I need the number of lines in the following entries that hold the word "True", and no other text.

[[ DATA FOR PROCESSING open ]]

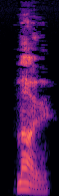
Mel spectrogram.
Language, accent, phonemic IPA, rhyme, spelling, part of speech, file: English, Australia, /məʊ/, -əʊ, moe, adverb / noun / verb, En-au-moe.ogg
- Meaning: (adverb) 1. Obsolete form of mo 2. Obsolete form of more; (noun) 1. Obsolete form of mow (“wry face, grimace”) 2. Obsolete form of moa; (verb) Obsolete form of moo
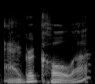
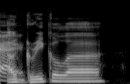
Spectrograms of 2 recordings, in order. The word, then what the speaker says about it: Agricola: So there is actually a dispute on this. – Okay. – Agricola and Agricola. I think it's an either situation according to the people I've talked to.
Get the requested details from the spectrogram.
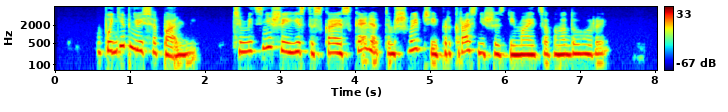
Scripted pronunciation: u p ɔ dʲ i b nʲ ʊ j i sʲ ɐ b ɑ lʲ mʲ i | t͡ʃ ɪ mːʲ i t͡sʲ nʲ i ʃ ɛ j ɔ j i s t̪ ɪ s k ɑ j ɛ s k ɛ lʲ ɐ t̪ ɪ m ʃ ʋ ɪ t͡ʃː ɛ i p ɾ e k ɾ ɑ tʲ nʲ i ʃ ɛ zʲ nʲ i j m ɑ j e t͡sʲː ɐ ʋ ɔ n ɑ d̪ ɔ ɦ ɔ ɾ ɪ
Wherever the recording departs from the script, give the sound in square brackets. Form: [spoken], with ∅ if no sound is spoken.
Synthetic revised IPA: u p ɔ dʲ i b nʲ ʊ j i sʲ ɐ [p] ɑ lʲ mʲ i | t͡ʃ ɪ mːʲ i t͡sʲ nʲ i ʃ ɛ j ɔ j i s t̪ ɪ s k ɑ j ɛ s k ɛ lʲ ɐ t̪ ɪ m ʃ ʋ ɪ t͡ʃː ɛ i p ɾ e k ɾ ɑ [sʲ] nʲ i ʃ ɛ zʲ [dʲ] i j m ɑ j e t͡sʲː ɐ ʋ ɔ n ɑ d̪ ɔ ɦ ɔ ɾ ɪ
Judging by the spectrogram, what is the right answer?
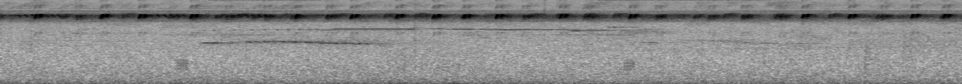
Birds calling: Amazonian Grosbeak (Cyanoloxia rothschildii), Black-faced Antthrush (Formicarius analis)

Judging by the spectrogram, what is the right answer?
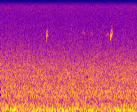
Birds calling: White-crowned Sparrow (Zonotrichia leucophrys)

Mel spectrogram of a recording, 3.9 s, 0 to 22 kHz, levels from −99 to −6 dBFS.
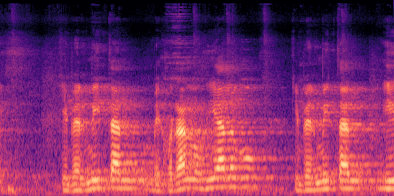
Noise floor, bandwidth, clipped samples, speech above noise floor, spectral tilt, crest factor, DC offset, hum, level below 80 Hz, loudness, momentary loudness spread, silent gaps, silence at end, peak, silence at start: -40 dBFS; 17.5 kHz; under 0.1%; 20 dB; -6 dB/octave; 20 dB; under 0.1%; none; -50 dBFS; -19 LUFS; 16 LU; none; 0 s; -2 dBFS; 0 s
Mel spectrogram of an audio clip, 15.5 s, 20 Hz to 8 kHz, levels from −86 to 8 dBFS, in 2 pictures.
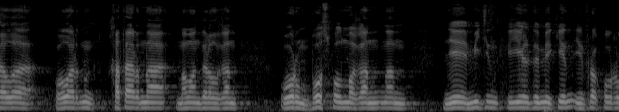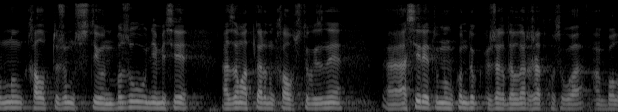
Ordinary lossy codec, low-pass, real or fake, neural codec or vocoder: none; 7.2 kHz; real; none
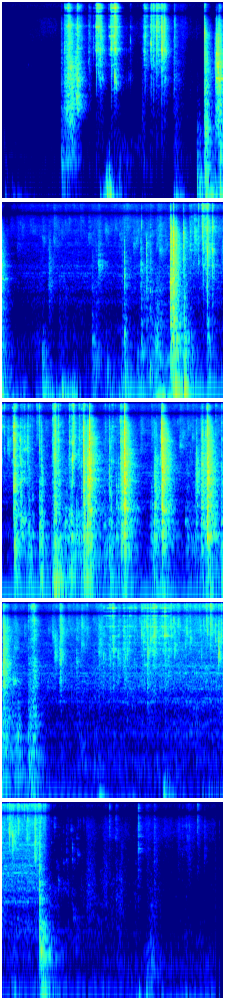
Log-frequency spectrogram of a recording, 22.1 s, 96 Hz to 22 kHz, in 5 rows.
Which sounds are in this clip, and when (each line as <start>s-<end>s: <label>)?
1.2s-3.7s: keys
3.9s-4.7s: door
4.7s-18.8s: running water
6.8s-8.4s: door
8.3s-8.7s: keys
9.0s-14.0s: door
15.2s-16.8s: keys
20.3s-20.7s: keys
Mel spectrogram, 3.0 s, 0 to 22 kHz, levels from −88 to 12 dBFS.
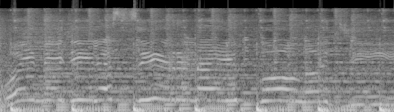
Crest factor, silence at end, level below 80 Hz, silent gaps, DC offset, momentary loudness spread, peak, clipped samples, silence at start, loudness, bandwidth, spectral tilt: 12 dB; 0 s; -18 dBFS; none; 3%; 3 LU; 0 dBFS; 0.4%; 0 s; -11 LUFS; 16.5 kHz; -4 dB/octave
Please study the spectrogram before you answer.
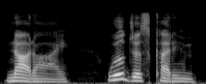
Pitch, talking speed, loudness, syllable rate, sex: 150 Hz, 145 wpm, -19 LUFS, 3.8 syllables/s, female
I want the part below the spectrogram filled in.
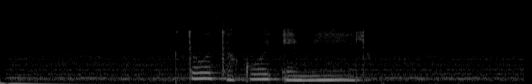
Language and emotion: Russian, sad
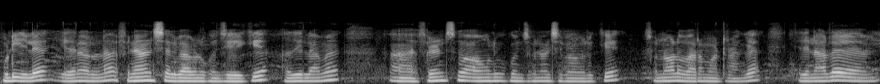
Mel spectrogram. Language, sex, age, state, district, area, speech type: Tamil, male, 18-30, Tamil Nadu, Kallakurichi, rural, spontaneous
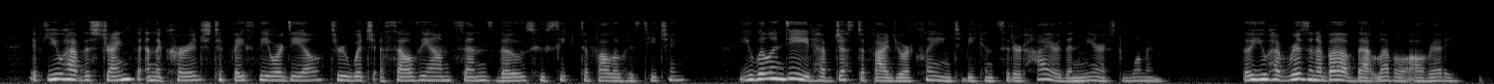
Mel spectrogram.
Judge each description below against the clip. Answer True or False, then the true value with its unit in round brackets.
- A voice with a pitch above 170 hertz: True (185 Hz)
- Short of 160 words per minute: False (180 wpm)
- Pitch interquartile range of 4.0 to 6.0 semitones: True (4.3 semitones)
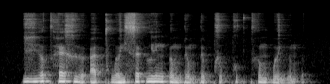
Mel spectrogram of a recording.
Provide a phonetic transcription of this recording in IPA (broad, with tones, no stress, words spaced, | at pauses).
ɣi˨˦ə̯t̪ʰɛ˨˦xɨ˧˩ə̯ʔa˨˩t̚ kwə˨˦jsə˦˥t̚ li˧nʔə˨˩mɗə˧˩m ɗə˦˥p̚xə˨˩p̚xu˦˥k̚t̪ʰə˧m ɓə˧˩jnə̰˧˨mʔ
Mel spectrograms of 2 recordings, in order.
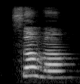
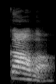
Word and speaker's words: ça va: So, when we find this particular accent beneath C, then we have to pronounce it as S. Like for example, ça va, sa, ça va. If we do not have an accent beneath C over here, then we will pronounce it as kawa. And kawa is not a French word.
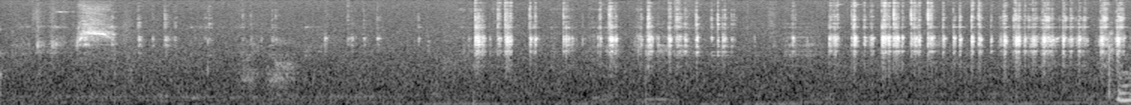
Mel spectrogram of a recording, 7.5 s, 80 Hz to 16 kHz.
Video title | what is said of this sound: ◦○☺ 11 Triggers for Tingle Inducing ☺○◦ (soft speaking) ASMR | I like the little sound it makes in your ear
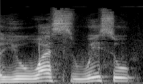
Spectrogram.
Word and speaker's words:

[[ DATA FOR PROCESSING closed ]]

EXERCISE ANSWER — 3